Hearing in Bank denied.
Appeal from a judgment of the Superior Court of Trinity County, and from an order refusing a new trial.
W. J. Tinnin, and T. L. Carothers, for Appellant.
C. E. Williams, J. W. Philbrook, L. D. Latimer, and Frederick S. Stratton, for Respondent.
JUDGES: Searls, C. Belcher, C. C., and Foote, C., concurred.
Action to recover damages on breach of contract. Plaintiff had verdict and judgment for $ 714 and costs. Defendant moved for a new trial, which was denied, and the appeal is from final judgment and order overruling motion for new trial.
We have examined the several errors assigned by appellant, and conclude that with a single exception they are not supported by law.
The exception referred to is as follows:
At the trial defendant asked the court to instruct the jury in these words:
" A witness wilfully false in one part of his testimony is to be distrusted in his other testimony." The instruction was modified by the court by striking out the words "is to," and inserting in lieu thereof the word "may," so that the instruction as given reads: "A witness wilfully false in one part of his testimony may be distrusted in his other testimony."
To which modification of the instruction defendant excepted, and the ruling is assigned as error. Section 2061 of the Code of Civil Procedure, subdivision 3, provides: "That a witness false in one part of his testimony is to be distrusted in others."
The rule as formulated in the Code is substantially the same as that laid down by law-writers and followed by the courts prior to the adoption of our Codes.
In People v. Sprague , 53 Cal. 494, the court say: "The maxim falsus in uno, falsus in omnibus, is not to be construed as authorizing a court to charge that if a witness perjures himself in respect to one or more particulars, the jury must reject all his testimony. (People v. Strong , 30 Cal. 156.)
" The rule is that the jury may reject the whole of the testimony of a witness who has wilfully sworn falsely as to a material point, that is to say, the jury being convinced that a witness has stated what was [7 P. 827] untrue, not as the result of mistake, or inadvertence, but wilfully and with the design to deceive, must treat all his testimony with distrust and suspicion, and reject all, unless they shall be convinced, notwithstanding the base character of the witness, that he has in other particulars sworn to the truth.

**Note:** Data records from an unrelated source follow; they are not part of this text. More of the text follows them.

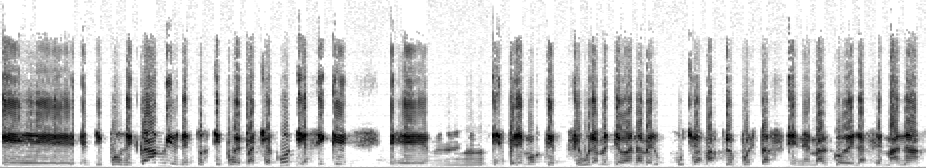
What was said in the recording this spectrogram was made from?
eh, en tiempos de cambio, en estos tiempos de Pachacuti, así que eh, esperemos que seguramente van a haber muchas más propuestas en el marco de la semana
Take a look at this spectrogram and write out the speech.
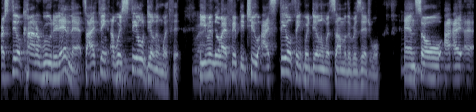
are still kind of rooted in that. So i think we're still mm-hmm. dealing with it Right. Even though at 52, I still think we're dealing with some of the residual. Mm-hmm. And so I, I,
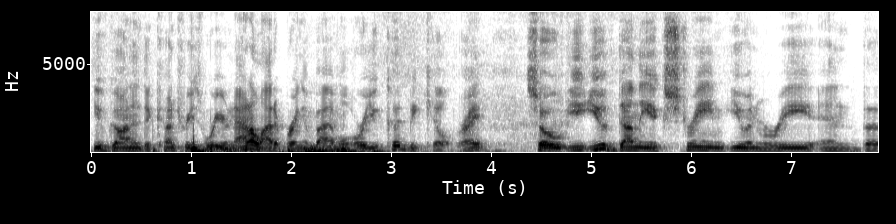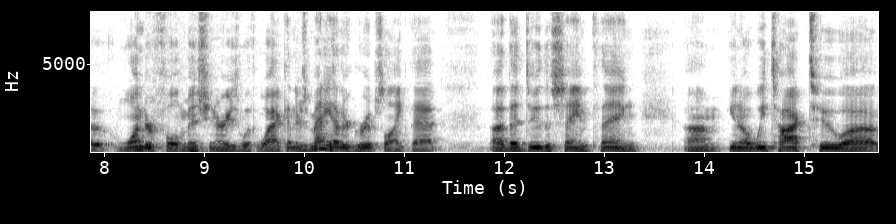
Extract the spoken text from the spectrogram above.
You've gone into countries where you're not allowed to bring a Bible, or you could be killed, right? So you, you've done the extreme, you and Marie, and the wonderful missionaries with WEC, and there's many other groups like that uh, that do the same thing. Um, you know, we talked to uh,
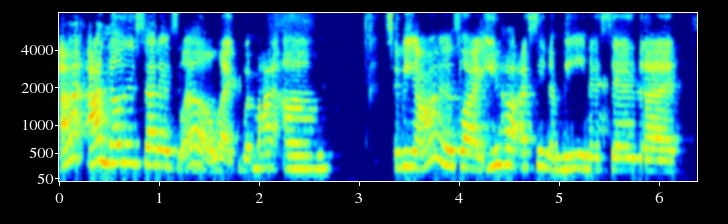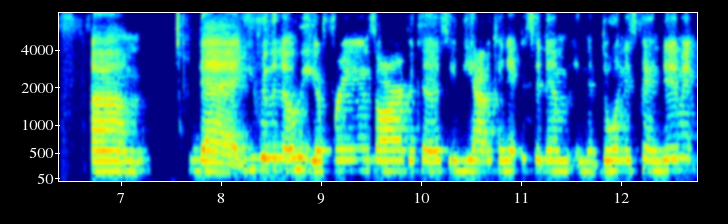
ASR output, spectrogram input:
I, I noticed that as well. Like with my um to be honest, like you know I seen a meme that said that um that you really know who your friends are because if you haven't connected to them in the, during this pandemic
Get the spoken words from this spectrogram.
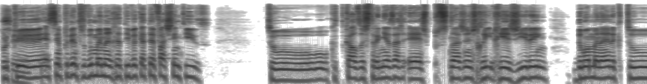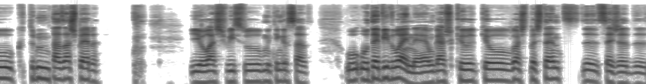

" The third subdivision of section 2, 061 of the Code of Civil Procedure is but declaratory of the rule above considered, and by requiring a jury to distrust, necessarily authorizes them to reject all the testimony of such a witness in a proper case."
In that case defendant's counsel had asked the court to instruct the jury in the language of the Code, and the court had added the word "wilfully" before the word "false," and the contention in this court was as to the propriety of such addition, and it was held proper, and that "the word 'wilfully' did not change the effect of the instruction as offered." People v. Soto , 59 Cal. 367, and People v. Hicks , 53 Cal. 354, are to the same general effect.
The question involved in the present case is, however, somewhat different from the contention in those cited.
Here the law provides that a witness wilfully false in one part of his testimony is to be distrusted, not that the jury may or may not distrust his testimony, but they are to be told, that as matter of law, his testimony is to be distrusted. This distrust forms the basis or standpoint from which they must view his testimony, the standard by which to weigh his utterances. It is true that notwithstanding this legal distrust which the law casts upon a witness wilfully false in a material part of his testimony, the jury may believe him upon other points -- they are to be the sole judges as to that -- there may be abundant reasons why they not only may, but why they should believe him in other particulars. The truth is not to be rejected, because it passes through a false medium, but as to the existence of the truth the jury is the sole judge.
The jury was told that in such cases a witness may be distrusted; the law says he is to be distrusted, that is, that he must be distrusted. A thing that is to be, must be. The distrust which is cast upon a witness wilfully false in a material part of his testimony is a presumption of law for the court, and with which the the jury has nothing to do except to receive and act upon. It is a rebuttable presumption, to be overcome by facts and circumstances of which they are the sole judges.
The word "may" inserted by the court, was not synonymous with the "is to," of the Code; it imported to the jury that they might or might not, at their option, distrust a witness, wilfully false in one portion of his testimony, when as matter of law they must distrust him, and may or may not, notwithstanding such distrust, believe him.
The law presumes every man accused of crime innocent until his guilt is shown. This is a presumption not to be acted upon or rejected by a jury at their will or pleasure. So a witness wilfully false is to be distrusted by a jury, and with this distrust as a factor in the problem, they may, they are at liberty to, believe or not to believe him in other particulars.
We think the court below e rred in its modification of the instruction, [7 P. 828] and that for such error the judgment and order should be reversed and a new trial ordered.
The Court. -- For the reasons given in the foregoing opinion the judgment and order are reversed and the cause remanded for a new trial.